Thursday, April 12, 2012

Summer Skirt

I made a summer skirt yesterday. What I would really have liked was one of these:
see "Maybe Matilda's" tutorial here



but I am still nursing so that means skirts. I need easy access to "the business". I wanted something with pockets - and I made the pockets a little bit taller than the skirt so they would stick out a bit. I wanted some fun extra details and so the button. And I didn't want to have to worry about closers - so elastic at the back. I have to admit - this one looks better on the Judy than it does on me. I'm not sure exactly what I don't like about it. I think it might be a little bit too long. Any thoughts?


I made it fuller at the back more out of necessity - when I got the back cut there wasn't enough fabric to have it as full at the back. I have this pattern on some 8x10 paper which would easy scan if anyone wants it (comment here and I'll add it).

It was quick and I'm wearing it today. Maybe it will 'grow' on me. I am also loving my new pinking shears which eliminates the need to pull out the serger. I find I also like the way the seams sit better when they are pinked. This project was posted on:

Friday, April 6, 2012

"Pirate shirt" refashion

This project was not really meant to be a pirate shirt. I was going more for the 'white dress' look like this one:
source
It was my husband who said I looked like a pirate. He assured me it was a sexy pirate so the project was not a total failure and I did wear it one full day without taking it off.

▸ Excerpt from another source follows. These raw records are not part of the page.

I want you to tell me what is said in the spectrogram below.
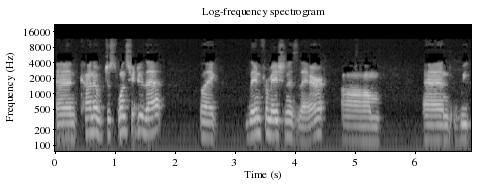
And kind of just once you do that, like the information is there, um, and we,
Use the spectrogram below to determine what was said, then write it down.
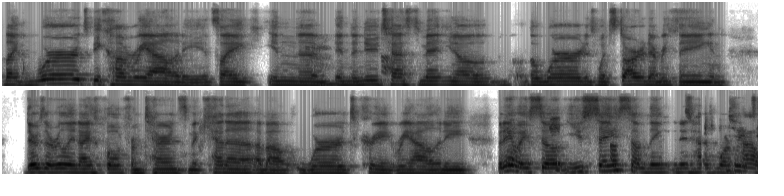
like words become reality. It's like in the in the new testament you know the word is what started everything. And there's a really nice quote from terence mckenna about words create reality. But anyway so you say something and it has more power.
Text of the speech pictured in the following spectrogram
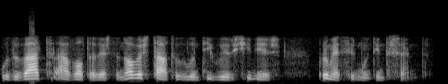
O debate à volta desta nova estátua do antigo líder chinês promete ser muito interessante.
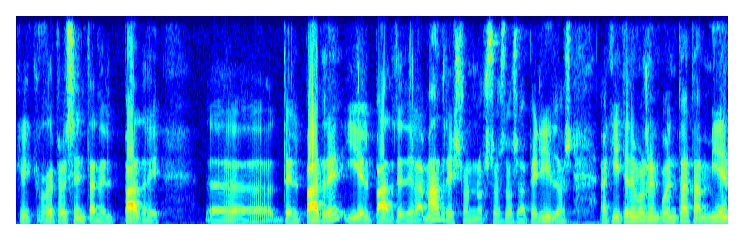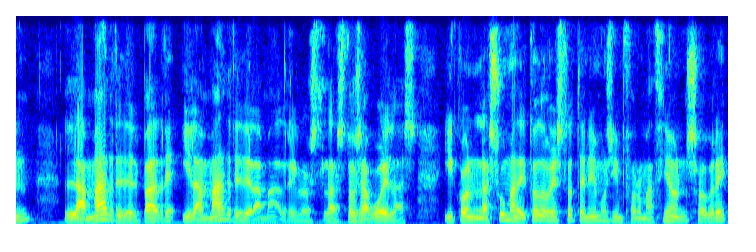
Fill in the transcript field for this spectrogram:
que representan el padre eh, del padre y el padre de la madre, son nuestros dos apellidos. Aquí tenemos en cuenta también la madre del padre y la madre de la madre, las dos abuelas. Y con la suma de todo esto tenemos información sobre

I'm never sure a project has really worked until I've worn it a full day. This shirt started out in a thrift store in the morning and that same day was transformed. I must be on a role!

Here is the shirt in it's original form:




Thinks I liked: it had a nice cool fabric (I looked for fabric content and couldn't find it. I later did and it is about 45% polyester. I would have preferred all cotton but things turned out OK anyway).  The shirt was long but the collar was not ridiculously too big. So - I picked out the shoulders and cuffs. I drew on some lines for pin-tucks (hand basted them) and then put it back on the judy to check the shoulder lengths.

 Looked good so I sewed down the pin-tucks and ironed. Then sewed the shoulder back on. I lowered the cuffs a little bit to fit into the wrist slits that already existed. This simplified re-applying the cuffs. All in all the project only took about 2 hours - much of which was picking out and pinning which could happen in front of the TV (I'm working my way through Life Unexpected on Netflix).

Here is the finished product. I originally wore it tucked in and by the end of the day it was out and belted on the outside. Works pretty well both ways.

Another time I will be more careful to get a shirt that is 100% cotton because I think it will hang better.